Many times, the way a person reacts to a situation is dictated by what he has to gain.
After all, the first question many ask when change is occurring is: "What's in it for me?"
This isn't a very selfless approach to life, but if most folks are honest, they would have to admit that this is how many of us react. It is part of our human nature to worry first about ourselves and then others.
This type of behavior plays itself out every day. Among the most intriguing recent examples of this is the controversy surrounding the possible relocation of the Nashville Predators hockey club.
In recent weeks, Predators' fans have been in an uproar regarding the possible sale of the club to Canadian businessman Jim Balsillie. The sale is still in its early stages, but there is a widespread belief that if it goes through, Balsillie will want to move the team to Canada.
Since this all became public, it has been open season on Balsillie in Nashville and the mid-state. He hasn't exactly helped the situation by maintaining a lower profile than Jimmy Hoffa.
Local fans are justifiably concerned. Balsillie previously had an interest in buying the Pittsburgh Penguins with the thought of moving them. He is a zillionaire and will likely be able to buy his way out of any situation in order to move the team.
However, the reaction of local sports fans has been somewhat amusing in one respect. The same fans who are condemning Balsillie for trying to take away their team had no second thoughts whatsoever when local and state officials wooed Bud Adams and the Tennessee Titans away from Houston.
The irony here is pretty obvious. Local fans were happy as puppies when the cold-blooded business decision of an owner benefited them, but now that the shoe is on the other foot, these same fans are learning how deep the pain can run.
Though there are big differences in the Titans and Predators situations, they are similar in one important way: the biggest losers in both situations were/are the fans.
In the case of the Titans, they abandoned Houston fans who had supported the team for nearly four decades. As a boy, I can remember watching the "Luv Ya Blue" teams of coach Bum Phillips and players like Earl Campbell and Dan Pastorini.
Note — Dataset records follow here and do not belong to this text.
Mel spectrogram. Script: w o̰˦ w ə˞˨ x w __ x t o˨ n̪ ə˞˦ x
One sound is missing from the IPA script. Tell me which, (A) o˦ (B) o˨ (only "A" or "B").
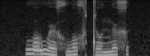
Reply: A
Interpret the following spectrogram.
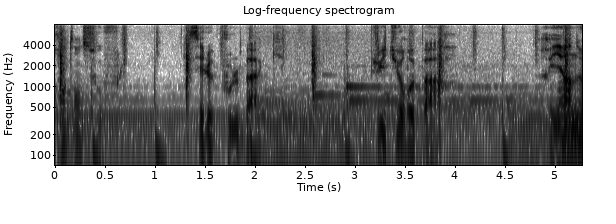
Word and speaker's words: pullback: Le pullback se prononce pullback, c'est le répit, le petit retour en arrière.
They were a talented and colorful team to watch.
Additionally, as a sports fan, I have had some bad experiences regarding greedy decisions by owners. The first pro football team I rooted for was the Baltimore Colts. I was a fan of the team in Johnny Unitas' final years and then later when Bert Jones was their quarterback.
However, in the early 1980s, the owner of that team poured decades of fan loyalty down the drain when he got a better offer from Indianapolis.
Since there was no way I could cheer for a team with ownership like that, I parted ways with them and then began supporting a team that had the same type of tradition as the old Colts: the Cleveland Browns.
Of course, that all unraveled in the 1990s when the owner of that team got a better deal and moved his team to Baltimore (of all places).
Having gotten twice burned, I did not support a team for a while. Then, the Titans came to Nashville and I gradually began to warm up to them.
Once again, irony abounds because I find myself cheering for a team owned by a man who basically did the same thing as the owners of the Colts and Browns. I had no problem condemning the owners of the Colts and Browns when they hurt me, but now I have accepted the Titans as my own.
Hypocrisy, thy name is Chris.
As for Predators fans, it is important to be realistic. If the sale takes place, the Predators are gone. If not sooner, then definitely later.
If they do leave, perhaps this is just a case of what goes around comes around.
We stole the Titans. Now, somebody is stealing the Predators from us.
I know this will hurt the Predators' fans, but look on the bright side.
Maybe we can steal an NBA team now.